Israeli Prime Minister Benjamin Netanyahu has better democratic credentials than these other leaders (though his tenure has been marked by persistent corruption charges). But like the others he has tacitly ignored violations of the law that benefit him, such as the continued expansion of Jewish settlements in occupied Palestine. The basis of his long tenure as Prime Minister has been his appeal to the narrowest chauvinistic prejudices of Israelis. Netanyahu openly campaigned for Trump in last year’s election, and Trump has just rewarded him by recognizing Jerusalem as Israel’s capital (even though it is also claimed by the Palestinians).

These leaders don’t necessarily get along with each other, but they all get along with Trump. There is a tacit authoritarian democratic Axis with Trump at its center. What they share (unlike traditional dictators) is an adept manipulation of democratic procedures to get and keep power, even as they have little or no commitment to the obligations of democratically elected leaders to respect the rights of their critics to criticize, of their opposition to oppose, and of the voters to vote them out. On the contrary, once they have gained election, they all use the levers of power to stay in power by any means necessary.

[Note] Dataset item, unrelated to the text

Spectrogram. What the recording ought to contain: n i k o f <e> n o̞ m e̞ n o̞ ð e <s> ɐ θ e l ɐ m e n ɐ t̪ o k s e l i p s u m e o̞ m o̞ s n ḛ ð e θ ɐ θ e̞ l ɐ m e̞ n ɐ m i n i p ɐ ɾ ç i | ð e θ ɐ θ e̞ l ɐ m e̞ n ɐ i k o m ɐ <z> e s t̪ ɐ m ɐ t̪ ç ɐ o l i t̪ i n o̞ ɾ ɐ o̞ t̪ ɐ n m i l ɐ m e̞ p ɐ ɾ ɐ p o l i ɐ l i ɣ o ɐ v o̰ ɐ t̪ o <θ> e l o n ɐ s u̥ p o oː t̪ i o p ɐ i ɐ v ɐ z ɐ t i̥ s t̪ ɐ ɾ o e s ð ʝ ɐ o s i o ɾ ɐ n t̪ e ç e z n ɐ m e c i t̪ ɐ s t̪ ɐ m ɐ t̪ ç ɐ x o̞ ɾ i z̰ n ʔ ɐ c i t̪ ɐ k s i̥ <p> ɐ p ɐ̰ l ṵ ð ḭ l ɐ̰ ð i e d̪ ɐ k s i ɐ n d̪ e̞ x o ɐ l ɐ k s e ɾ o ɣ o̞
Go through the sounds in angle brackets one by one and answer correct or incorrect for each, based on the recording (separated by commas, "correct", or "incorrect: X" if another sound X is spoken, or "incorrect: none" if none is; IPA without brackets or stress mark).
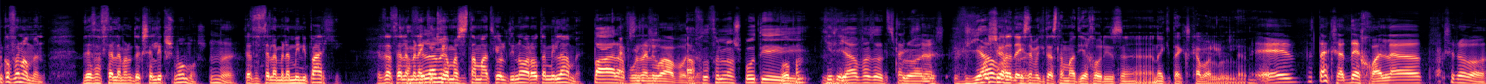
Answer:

How much kinship does Trump have with these men? Just recall that he was prepared to contest last November’s election, if he hadn’t won under the arcane and archaic rule of the Electoral College. Without serious evidence, he would have refused to recognize the legitimacy of Hillary Clinton’s election, and sent the country into a prolonged political crisis.

In contrast, Al Gore, with a much stronger case in 2000, chose to accept the 5-4 Supreme Court decision that handed the presidency to George W. Bush. That’s the difference between a democrat (no adjective) and and authoritarian democrat.

john peeler

John Peeler